■ Task to carry out
Word for word, copy the lines from the one with "Using this spectrogram, write" to the last line of the data below, counting both, and keep every picture out.

■ Information shown

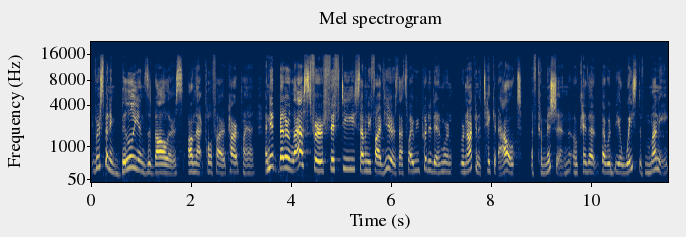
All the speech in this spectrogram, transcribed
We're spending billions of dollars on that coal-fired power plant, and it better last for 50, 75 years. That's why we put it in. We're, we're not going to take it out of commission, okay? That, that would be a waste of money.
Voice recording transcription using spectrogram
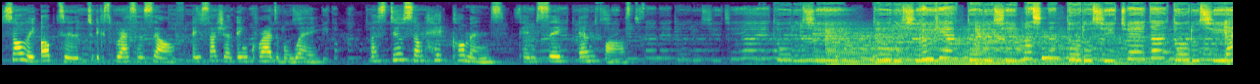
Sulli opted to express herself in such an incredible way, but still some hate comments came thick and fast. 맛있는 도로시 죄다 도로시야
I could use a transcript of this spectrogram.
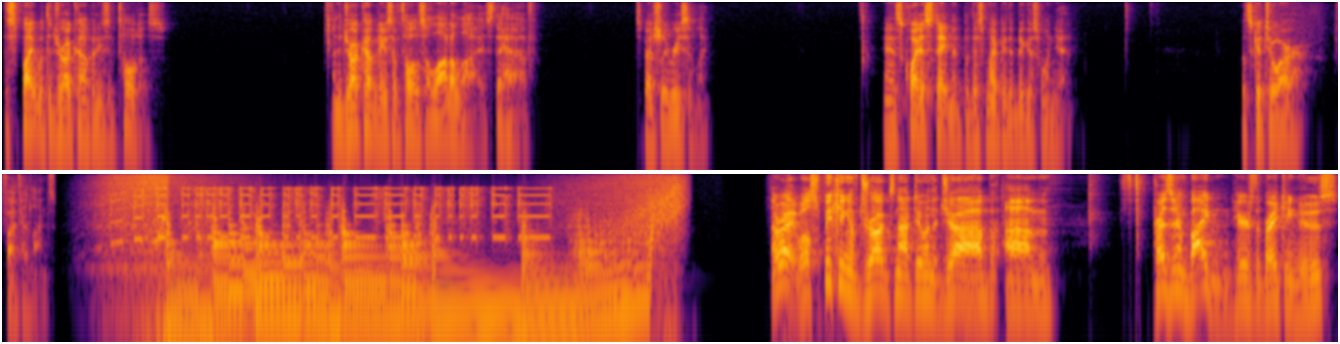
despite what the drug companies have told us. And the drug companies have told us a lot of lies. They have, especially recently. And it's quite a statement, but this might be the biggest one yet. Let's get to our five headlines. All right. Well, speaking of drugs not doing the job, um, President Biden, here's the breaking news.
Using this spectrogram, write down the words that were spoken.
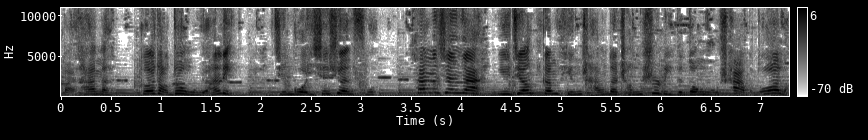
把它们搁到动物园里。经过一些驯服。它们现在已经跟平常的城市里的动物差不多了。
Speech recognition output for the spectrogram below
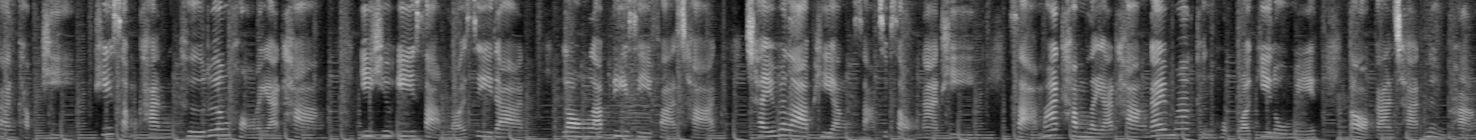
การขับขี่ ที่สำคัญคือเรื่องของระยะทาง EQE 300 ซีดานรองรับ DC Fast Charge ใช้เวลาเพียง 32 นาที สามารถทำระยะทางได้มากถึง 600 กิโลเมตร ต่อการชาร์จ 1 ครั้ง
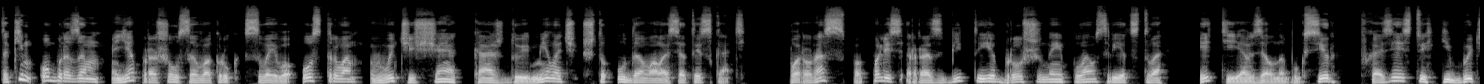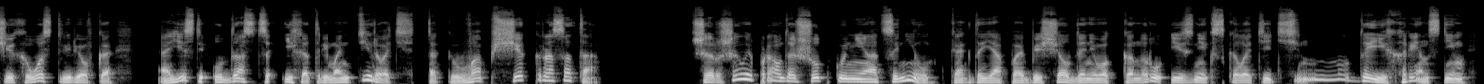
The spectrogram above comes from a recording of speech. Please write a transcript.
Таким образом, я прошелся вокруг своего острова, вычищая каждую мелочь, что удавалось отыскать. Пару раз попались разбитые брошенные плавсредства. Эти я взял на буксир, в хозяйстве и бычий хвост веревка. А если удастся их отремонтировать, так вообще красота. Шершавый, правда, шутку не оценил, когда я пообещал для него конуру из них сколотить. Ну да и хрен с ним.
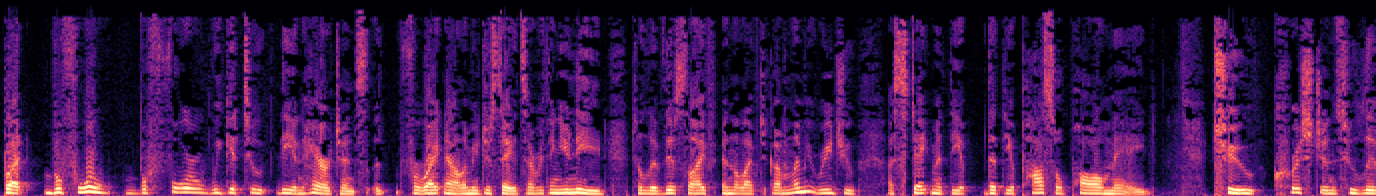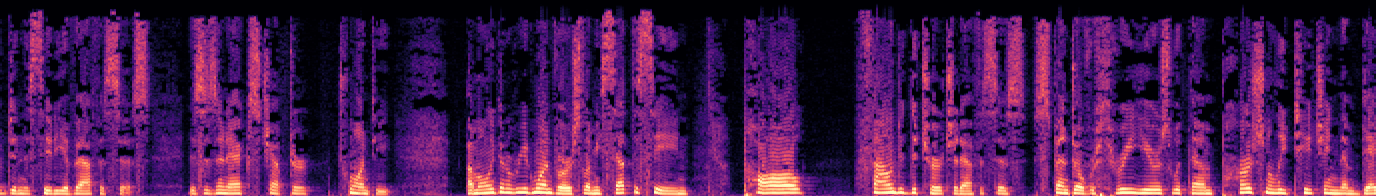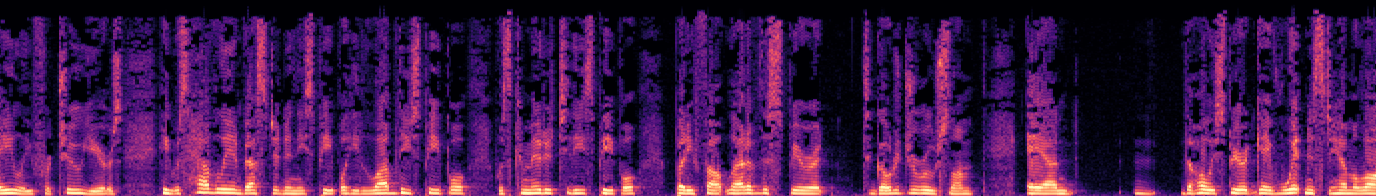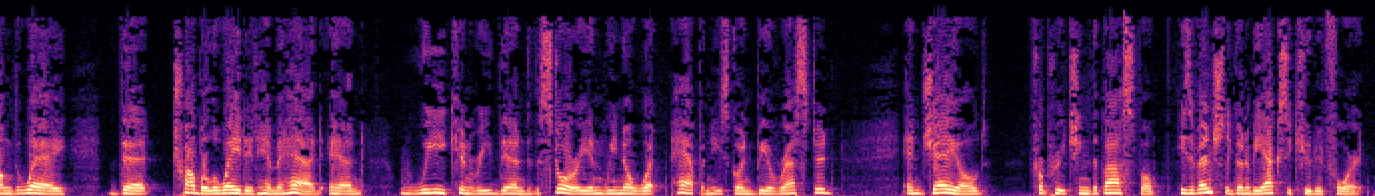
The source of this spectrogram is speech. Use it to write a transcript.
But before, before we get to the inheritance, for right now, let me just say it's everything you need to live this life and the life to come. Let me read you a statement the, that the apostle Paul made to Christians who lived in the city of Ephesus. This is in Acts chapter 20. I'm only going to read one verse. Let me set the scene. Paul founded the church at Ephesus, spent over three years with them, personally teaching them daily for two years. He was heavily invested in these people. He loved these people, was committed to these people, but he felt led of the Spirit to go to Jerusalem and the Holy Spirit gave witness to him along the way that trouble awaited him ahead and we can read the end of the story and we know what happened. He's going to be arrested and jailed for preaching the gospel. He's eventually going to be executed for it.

■ Completed task
Using this spectrogram, write down the words that were spoken.
把它们搁到动物园里。经过一些驯服。它们现在已经跟平常的城市里的动物差不多了。
Speech recognition output for the spectrogram below
การขับขี่ ที่สำคัญคือเรื่องของระยะทาง EQE 300 ซีดานรองรับ DC Fast Charge ใช้เวลาเพียง 32 นาที สามารถทำระยะทางได้มากถึง 600 กิโลเมตร ต่อการชาร์จ 1 ครั้ง
The spectrogram above comes from a recording of speech. Please write a transcript.
Таким образом, я прошелся вокруг своего острова, вычищая каждую мелочь, что удавалось отыскать. Пару раз попались разбитые брошенные плавсредства. Эти я взял на буксир, в хозяйстве и бычий хвост веревка. А если удастся их отремонтировать, так вообще красота. Шершавый, правда, шутку не оценил, когда я пообещал для него конуру из них сколотить. Ну да и хрен с ним.
The source of this spectrogram is speech. Use it to write a transcript.
But before, before we get to the inheritance, for right now, let me just say it's everything you need to live this life and the life to come. Let me read you a statement the, that the apostle Paul made to Christians who lived in the city of Ephesus. This is in Acts chapter 20. I'm only going to read one verse. Let me set the scene. Paul founded the church at Ephesus, spent over three years with them, personally teaching them daily for two years. He was heavily invested in these people. He loved these people, was committed to these people, but he felt led of the Spirit to go to Jerusalem and the Holy Spirit gave witness to him along the way that trouble awaited him ahead and we can read the end of the story and we know what happened. He's going to be arrested and jailed for preaching the gospel. He's eventually going to be executed for it.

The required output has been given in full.